● Extracted data entries:
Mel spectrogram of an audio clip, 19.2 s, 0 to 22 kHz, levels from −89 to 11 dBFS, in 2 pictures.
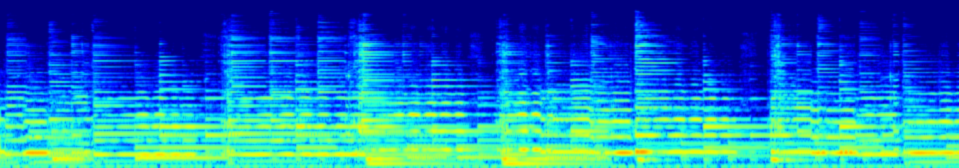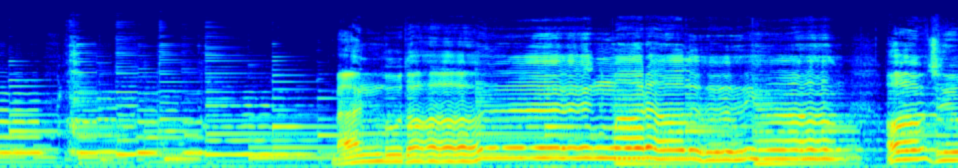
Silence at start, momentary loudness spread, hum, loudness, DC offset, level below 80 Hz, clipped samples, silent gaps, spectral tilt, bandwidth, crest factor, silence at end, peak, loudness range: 0 s; 11 LU; none; -21 LUFS; under 0.1%; -46 dBFS; under 0.1%; none; -6 dB/octave; 13.5 kHz; 16 dB; 0 s; -4 dBFS; 8 LU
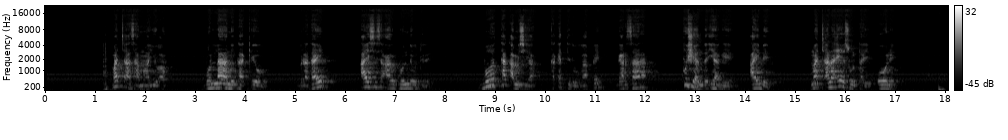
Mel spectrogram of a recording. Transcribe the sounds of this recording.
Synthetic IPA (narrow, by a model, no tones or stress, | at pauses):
mɐt͡ʃʼːaːsaːmaːjːʊwaː | bɔlːaːnɪkɐkʼːɪjoː | bɪɾɐt̪ɐj | ɐjsːɪsɐʔɐŋkɔnd̪ɛɔt̪ːɪd̪ḛ | bo̞ːt̪ːɐkʼɐmɪsɪja | kɐkʼɛt̪ːɪd̪oːɡaːpːɛ | ɡɐɾsaːɾɐ | kʊʃɪjɐnd̪ɛʔɪjaːɡe̞ː | ɐjb̪eː | mɐt͡ʃʼːɐnɐʔe̞ːsʊnt̪ːɐjoːnḛː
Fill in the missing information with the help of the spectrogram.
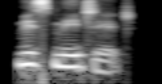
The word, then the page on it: mismated: Indian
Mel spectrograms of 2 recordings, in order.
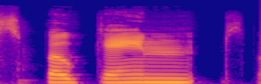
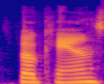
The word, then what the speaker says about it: Spokane: In 1910, Sonora Smart Dodd of Spokane, is that how you say it? Washington? – Spokane, sorry.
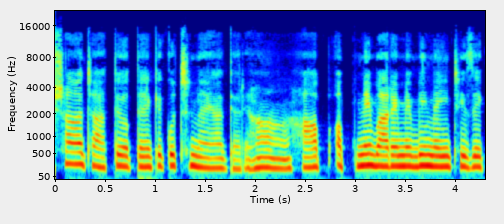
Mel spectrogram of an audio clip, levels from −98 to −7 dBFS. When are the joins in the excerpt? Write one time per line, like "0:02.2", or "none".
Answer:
none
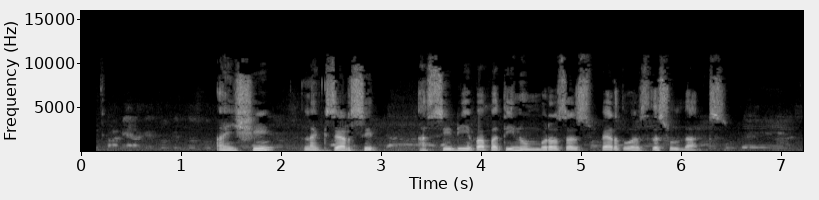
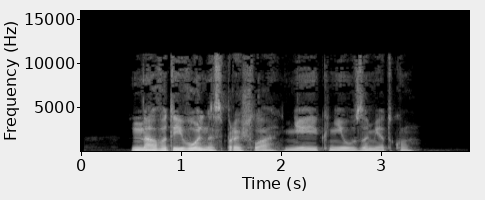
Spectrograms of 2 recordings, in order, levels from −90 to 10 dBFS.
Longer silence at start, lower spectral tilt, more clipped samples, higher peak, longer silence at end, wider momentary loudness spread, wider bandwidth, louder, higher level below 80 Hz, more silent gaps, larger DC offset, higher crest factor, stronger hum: second, 0.3 s vs 0.5 s; second, -5 dB/octave vs -7 dB/octave; neither; about the same, -2 dBFS vs -2 dBFS; second, 0.4 s vs 0.55 s; first, 22 LU vs 13 LU; about the same, 11 kHz vs 11.5 kHz; second, -21 LUFS vs -17 LUFS; second, -64 dBFS vs -36 dBFS; neither; neither; about the same, 20 dB vs 16 dB; neither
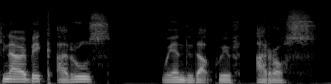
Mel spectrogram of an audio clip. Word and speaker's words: arroz: So in Spanish, we have A-R-R-O-Z. It's just a simulation of al-ruz, arroz, to Spanish arroz.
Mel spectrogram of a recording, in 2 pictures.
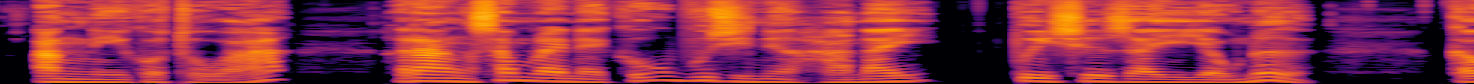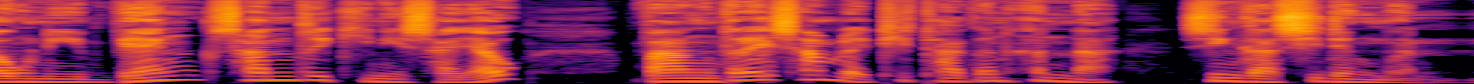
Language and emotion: Bodo, fearful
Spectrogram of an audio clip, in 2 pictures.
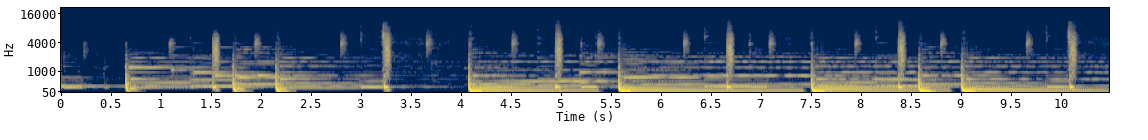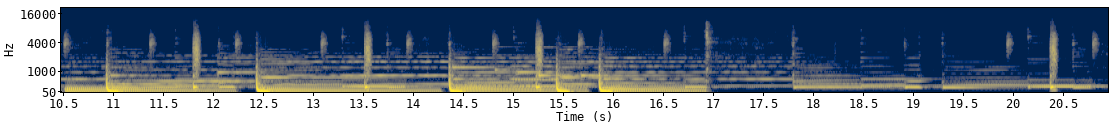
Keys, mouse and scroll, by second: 0.6 Tab, 1.4 3, 1.6 click, 3.6 click, 4.5 ctrl+r, 5.6 3, 5.7 click, 6.0 alt+shift+click, 6.2 alt+shift+click, 6.5 shift+d, 7.0 p, 7.6 Tab, 7.7 click, 8.0 Tab, 8.2 a, 8.5 e, 10.6 Tab, 10.7 ctrl+z, 11.3 click, 11.9-12.6 drag, 12.7-14.9 drag, 15.3 ctrl+2, 16.0 ctrl+z, 16.2 click, 16.5 click, 16.8-17.2 middle drag, 17.2-18.0 scroll up 1, 18.4 scroll down 2, 18.6-19.5 drag, 19.5 KP_0, 19.7 click, 20.0 click, 20.1 click, 20.6 click.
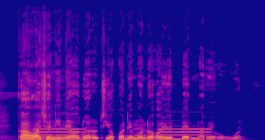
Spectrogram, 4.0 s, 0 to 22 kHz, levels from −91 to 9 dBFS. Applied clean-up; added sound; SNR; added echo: classical method spectral subtraction.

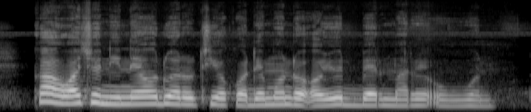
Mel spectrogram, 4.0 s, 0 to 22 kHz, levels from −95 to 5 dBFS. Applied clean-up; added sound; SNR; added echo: none; none; none; none.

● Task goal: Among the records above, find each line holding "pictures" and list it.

● Response to this task:
Mel spectrogram of an audio clip, 19.2 s, 0 to 22 kHz, levels from −89 to 11 dBFS, in 2 pictures.
Mel spectrogram of a recording, in 2 pictures.
Spectrogram of an audio clip, in 2 pictures.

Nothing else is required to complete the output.